It certainly does do that, but it’s probably more an immigrant mentality of, “Hey, this isn’t your country. Nothing is given to you. You’ve got to work harder than everybody else.” So that’s just part of the gig. I honestly think every movie is the last movie and everything I do is the last one. If it all ended here, Knock at the Cabin is the way I would want to end it, and that’s how I approached it. You referenced those three, but I’m not sure I’ll think of a fourth.
If the ideas keep coming, will you follow in the footsteps of Martin Scorsese and Ridley Scott and just never stop making movies?
I hope so. I don’t want things to just be OK or good. I want to really go for it, and risk and feel. When I look down and there’s no net, that’s the best way for me. So when I’m older, we’ll see if I have the resilience to really have no net. I don’t know if I’m interested in doing it with a net.
What’s your most misunderstood film?
There’s a plethora I could pick from, but probably Lady in the Water. It’s its own tone, and it’s jazz in its own way.
What’s the film that got away?
I loved the book Life of Pi, and I was going to make it. But Ang Lee made a beautiful movie from it. That was one that I wished I did. In between the first two movies. I wrote a spec screenplay called Labor of Love, and it became a giant bidding war in Hollywood. Fox then bought it, and they fired me as a director because I was a kid. I almost made it many, many times since, but at this point, I probably won’t ever make it.
Universal is collecting auteur filmmakers like yourself, Jordan Peele, Christopher Nolan and Daniels. What makes the studio appealing?
They’ve been very good at letting us do our thing, and they’re just very kind people. They have not shied away from the original movie, which has been to their great benefit. I wish the whole industry would embrace the original movie and bring it back. Once upon a time, the entire industry was geared solely toward original movies. Finding and supporting new voices that can reach large audiences used to be the major thing, and Universal has now made that a mandate.

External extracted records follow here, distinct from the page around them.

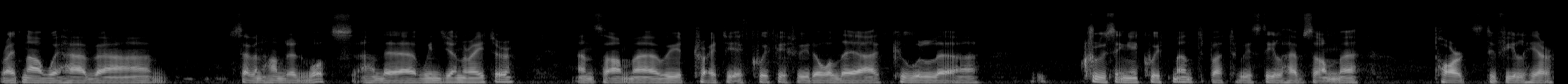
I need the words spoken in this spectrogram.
right now we have um, 700 watts and a wind generator and some uh, we try to equip it with all the uh, cool uh, cruising equipment but we still have some uh, parts to fill here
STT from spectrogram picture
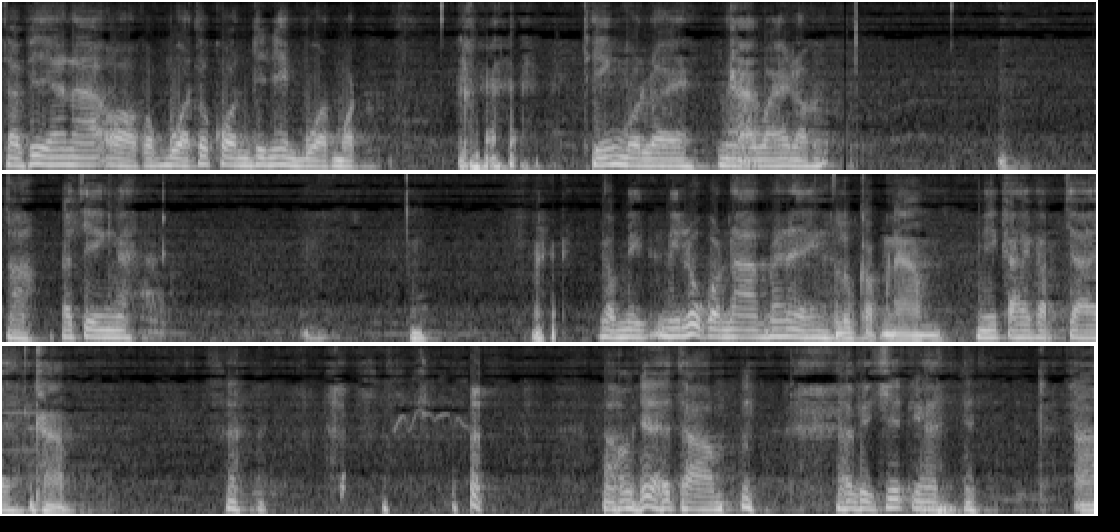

You’ve turned Servant into a breeding ground for new filmmakers, including your middle daughter, Ishana Night Shyamalan. With Hollywood nepotism being a hot-button topic right now, are you worried at all that the dues Ishana has paid will be overlooked?
Whether it’s Dell Curry and Stephen Curry or another family in any other field, giving your child the work ethic is the most important thing, besides being a kind human being. Ishana is insanely talented, so I’m not worried about it at all. All people have to do is watch her stuff and their jaws are going to drop. She’s reminding me of myself at 23 and the muscles and the audaciousness that you have at that time. So she’s really re-inspiring me.
Lately, a number of filmmakers have made personal, semiautobiographical works. Would you ever revisit your life story and career?
There was a company that asked, “Hey, can we do a reality show about your family?” And we were like, “We’re so incredibly boring.” I mean, every dinner is like a little TED Talk. We’re always talking about art, but it isn’t very exciting. It’s just very simple.
Interview edited for length and clarity.
A version of this story first appeared in the Jan. 27 issue of The Hollywood Reporter magazine. Click here to subscribe.